    WASHINGTON -- Influential Democratic senators on Tuesday called for Fannie Mae and Freddie Mac, the government-sponsored mortgage companies, to be given a bigger role in efforts to stabilise the troubled US mortgage market.

    Chris Dodd, chairman of the Senate Banking Committee, and Chuck Schumer, chairman of the Senate subcommittee on housing, supported the lifting of investment caps on the companies.

    Hillary Clinton, the New York senator and Democratic presidential frontrunner, also urged expansion of the mortgage groups.

    The comments added to growing hope among investors that Fannie and Freddie would be freed to buy more mortgages from struggling lenders, easing the crisis in the subprime sector.

    Federal regulators are understood to be reviewing the portfolio caps imposed on Fannie and Freddie last year after a probe found flaws in their accounting, corporate governance, and risk management practices.

    "It may be appropriate, consistent with safe and sound practices as determined by the regulator, to ease the temporary regulatory cap on Fannie and Freddie’s mortgage portfolio," said Mr Dodd.

    Such a move would "allow Fannie Mae and Freddie Mac to provide needed stability to the secondary mortgage market," said Mr Schumer.

    Mrs Clinton proposed expansion of the groups among measures to tackle weaknesses in the mortgage market and  support homeowners.
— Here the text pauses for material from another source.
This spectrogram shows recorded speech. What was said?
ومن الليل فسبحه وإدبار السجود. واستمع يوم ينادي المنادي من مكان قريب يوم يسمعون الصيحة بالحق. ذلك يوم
She vowed to clamp down on "unfair lending practices" and create a $1 billion federal fund to help homeowners avoid foreclosure.
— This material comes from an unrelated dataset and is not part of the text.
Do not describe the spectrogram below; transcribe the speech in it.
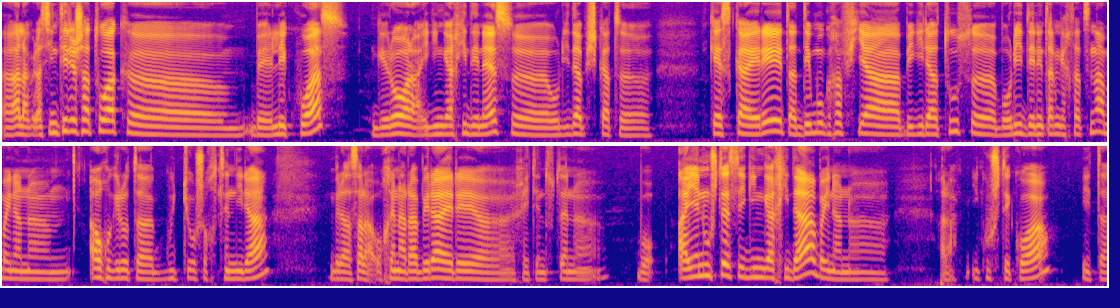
Uh, ala, beraz, interesatuak uh, be, lekuaz, gero, ala, egin denez, hori uh, da pixkat... Kezka ere eta demografia begiratuz, uh, bori denetan gertatzen da, baina uh, gero eta gutxo sortzen dira. Beraz, ala, horren arabera ere uh, jaiten zuten, uh, haien ustez egin gaji da, baina uh, ikustekoa, eta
    Mrs Clinton said fixing the mortgage crisis would be among the priorities of Democratic lawmakers when Congress returns.

    "We need to put an end to fly-by-night mortgage brokers peddling loans to unqualified applicants based on inflated appraisals," she said. "We need to help those facing the pain of foreclosure. We need to secure the market place and put reforms in place right now."

    The remarks added to the populist economic rhetoric that has become a theme of the Democratic presidential campaign as candidates respond to concern about economic insecurity among middle-class Americans.

    Steve O'Connor, senior vice president for public policy at the Mortgage Bankers Association, said there were signs that Democratic lawmakers could favour a bailout of homeowners, but that such a proposal would be mired in difficulties.

    "You have to think of whom you are bailing out, and are you really helping who you intend to help?" he said. "A lot of loans going bad are held by speculators. You can argue that you shouldn't be bailing out speculators."

    One banking lobbyist in Washington said the idea of a bailout had been rejected because of its cost. He predicted disagreement among Democrats because Rep. Barney Frank, chairman of the House Financial Services Committee, would support a measure assigning liability on some of the big trading houses, whereas Mr Dodd, his Senate counterpart, would not.


  4. The following is a quote from regarding the new pension law that takes effect on January 1, 2008.......

    "To boost 401(k) participation and protect procrastinators from themselves, the new law encourages companies to automatically enroll workers in their 401(k) plan. Although employees can choose to opt out, most probably won't -- turning the inertia associated with retirement savings to their advantage. The Employee Benefit Research Institute estimates that automatic enrollment would increase 401(k) participation from about 66% of eligible workers today to more than 90%."

    This may the be the vehicle by which the 'little guy' jumps in............